### Recorded data ###
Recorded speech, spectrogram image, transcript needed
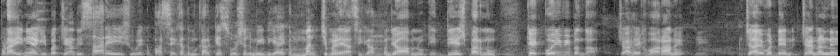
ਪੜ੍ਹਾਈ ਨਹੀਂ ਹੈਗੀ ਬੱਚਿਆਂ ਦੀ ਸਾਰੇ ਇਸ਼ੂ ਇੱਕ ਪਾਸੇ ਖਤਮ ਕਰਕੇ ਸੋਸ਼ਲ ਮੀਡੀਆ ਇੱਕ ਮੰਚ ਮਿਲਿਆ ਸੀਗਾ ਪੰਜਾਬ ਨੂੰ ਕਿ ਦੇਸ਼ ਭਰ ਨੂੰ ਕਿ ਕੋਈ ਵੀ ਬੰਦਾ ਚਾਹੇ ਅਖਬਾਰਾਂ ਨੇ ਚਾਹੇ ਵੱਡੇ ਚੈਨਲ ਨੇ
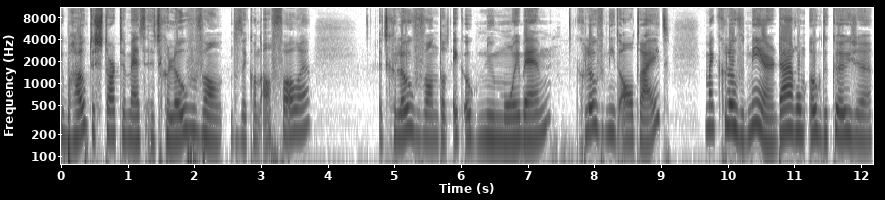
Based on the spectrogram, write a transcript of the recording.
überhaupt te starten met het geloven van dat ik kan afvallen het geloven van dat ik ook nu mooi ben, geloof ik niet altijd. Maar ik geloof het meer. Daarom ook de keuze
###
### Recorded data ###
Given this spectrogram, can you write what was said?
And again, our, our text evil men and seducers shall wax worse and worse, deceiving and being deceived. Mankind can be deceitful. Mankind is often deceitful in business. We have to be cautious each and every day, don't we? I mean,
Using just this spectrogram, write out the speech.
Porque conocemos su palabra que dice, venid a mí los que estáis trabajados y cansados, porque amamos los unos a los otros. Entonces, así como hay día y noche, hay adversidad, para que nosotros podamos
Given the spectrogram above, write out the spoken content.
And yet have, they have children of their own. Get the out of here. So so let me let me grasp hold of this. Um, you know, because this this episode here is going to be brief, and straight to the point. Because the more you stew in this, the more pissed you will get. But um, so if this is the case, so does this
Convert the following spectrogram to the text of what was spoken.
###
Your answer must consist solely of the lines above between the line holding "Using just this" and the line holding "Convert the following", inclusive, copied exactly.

Using just this spectrogram, write out the speech.
Porque conocemos su palabra que dice, venid a mí los que estáis trabajados y cansados, porque amamos los unos a los otros. Entonces, así como hay día y noche, hay adversidad, para que nosotros podamos
Given the spectrogram above, write out the spoken content.
And yet have, they have children of their own. Get the out of here. So so let me let me grasp hold of this. Um, you know, because this this episode here is going to be brief, and straight to the point. Because the more you stew in this, the more pissed you will get. But um, so if this is the case, so does this
Convert the following spectrogram to the text of what was spoken.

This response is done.